On average it is concluded that it costs about the annual salary of the person to replace that person – so given that, how much money could be saved in retention of staff (increased wages would help and would clearly offset the cost of staff turnover) which would then improve the quality of life.

Group Home Direct Care Staff make roughly $10.00/hour (some more, some less range is $8.55 – 13.62 in 2010) so that calculates out to about $20,000 for each person – so for 2010 in group homes that comes to $2,100,000 dollars on just staff turnover!!!!

Supported Living is $28,900,000

Now those are some ridiculous numbers – One of the keys to this problem is to look at staffing and how to retain the staff – This is what will not only save money but  improve the quality of life for EVERYONE!!!

Now is the time to think about new systems  – think outside the box (sorry for the cliche)

 The data for this chart was obtained from the DDD Residential Programs Staffing Wage & Turnover Study, years 2008, 2009 and 2010

Type of Program 2008 2009 2010
Group Home 48.1 44.3 39.2
Supported Living 44.7 37.8 35.8
SOLA 18.9 14.9 14.4

Manic Psychosis tape

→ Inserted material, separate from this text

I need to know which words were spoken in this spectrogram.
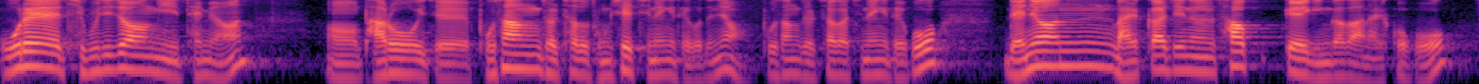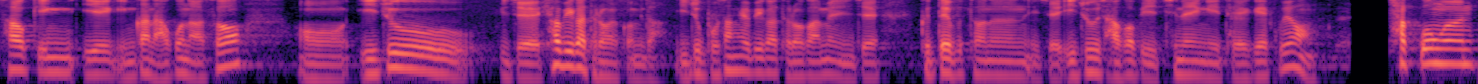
올해 지구 지정이 되면 어 바로 이제 보상 절차도 동시에 진행이 되거든요. 보상 절차가 진행이 되고 내년 말까지는 사업 계획 인가가 날 거고 사업 계획 인가 나고 나서 어 이주 이제 협의가 들어갈 겁니다. 이주 보상 협의가 들어가면 이제 그때부터는 이제 이주 작업이 진행이 되겠고요. 착공은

We hear so much about people with developmental disabilities.  Many advocates take family members to Olympia to meet our legislators.  There are many of us who have family members who are not able to go to Olympia to advocate for themselves.  I have been asked, if Fircrest is so great, why don’t we see residents down in Olympia?  This question was asked of me by one of the executive directors of a chapter of The Arc in our state.  Obviously she is unaware of the issues which most of our family members whose home is in an ICF/DD face everyday in their lives.

For an example, I am publishing this audio of my son.  What you will hear was very typical for every day in our house and would go on for hours and days.  Maybe after listening to this, that particular Arc executive will understand why ICF/DD residents are not able to advocate for themselves.

This is my reality.  Sound quality not the best (sorry) and audio starts at 1 minute

DD Advocates need to come clean with accurate information!

It is critical to drop the adherence to the ideology that “community” living is best and less costly than living in an ICF/DD for many of our high needs citizens with developmental disabilities.  This dogmatic approach is hurting everyone of us – disabled or not.  A continuum of care model takes variety into consideration in addition to cost effectiveness, safety and quality.  A continuum of care model is what needs to be looked at – a model which benefits everyone – disabled or not.

Please see this link for information Come Clean.  This roughly outlines some of these issues.  Resources and accurate data taken from DDD and DSHS management sources.